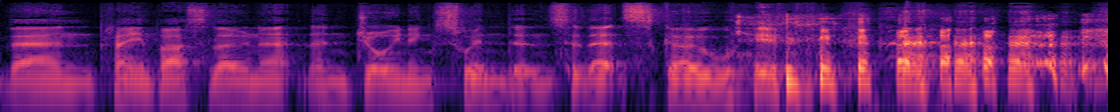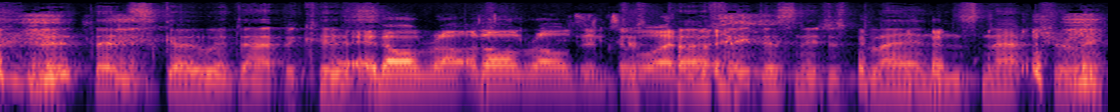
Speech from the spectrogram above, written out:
than playing Barcelona than joining Swindon. So let's go with Let, us go with that because it all it all rolls into just one. Perfect, doesn't it? Just blends naturally.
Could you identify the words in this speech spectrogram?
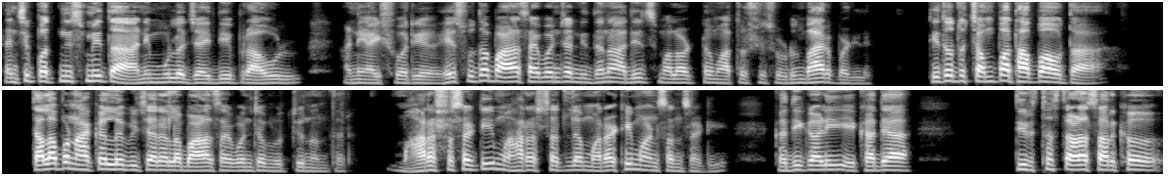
त्यांची पत्नी स्मिता आणि मुलं जयदीप राहुल आणि ऐश्वर्य हे सुद्धा बाळासाहेबांच्या निधनाआधीच मला वाटतं मातोश्री सोडून बाहेर पडले. तिथं तो चंपा थापा होता. त्याला पण हाकललं बिचारायला बाळासाहेबांच्या मृत्यूनंतर. महाराष्ट्रासाठी महाराष्ट्रातल्या मराठी माणसांसाठी कधी काळी एखाद्या तीर्थस्थळासारखं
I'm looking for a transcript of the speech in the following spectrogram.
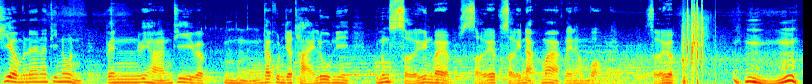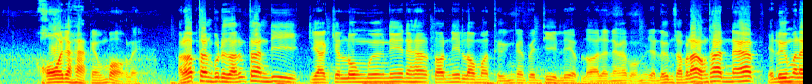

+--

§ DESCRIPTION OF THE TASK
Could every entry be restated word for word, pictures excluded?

§ FINISHED TASK
Speech from the spectrogram above, written out:
than playing Barcelona than joining Swindon. So let's go with Let, us go with that because it all it all rolls into just one. Perfect, doesn't it? Just blends naturally.
Could you identify the words in this speech spectrogram?
त्यांची पत्नी स्मिता आणि मुलं जयदीप राहुल आणि ऐश्वर्य हे सुद्धा बाळासाहेबांच्या निधनाआधीच मला वाटतं मातोश्री सोडून बाहेर पडले. तिथं तो चंपा थापा होता. त्याला पण हाकललं बिचारायला बाळासाहेबांच्या मृत्यूनंतर. महाराष्ट्रासाठी महाराष्ट्रातल्या मराठी माणसांसाठी कधी काळी एखाद्या तीर्थस्थळासारखं
I'm looking for a transcript of the speech in the following spectrogram.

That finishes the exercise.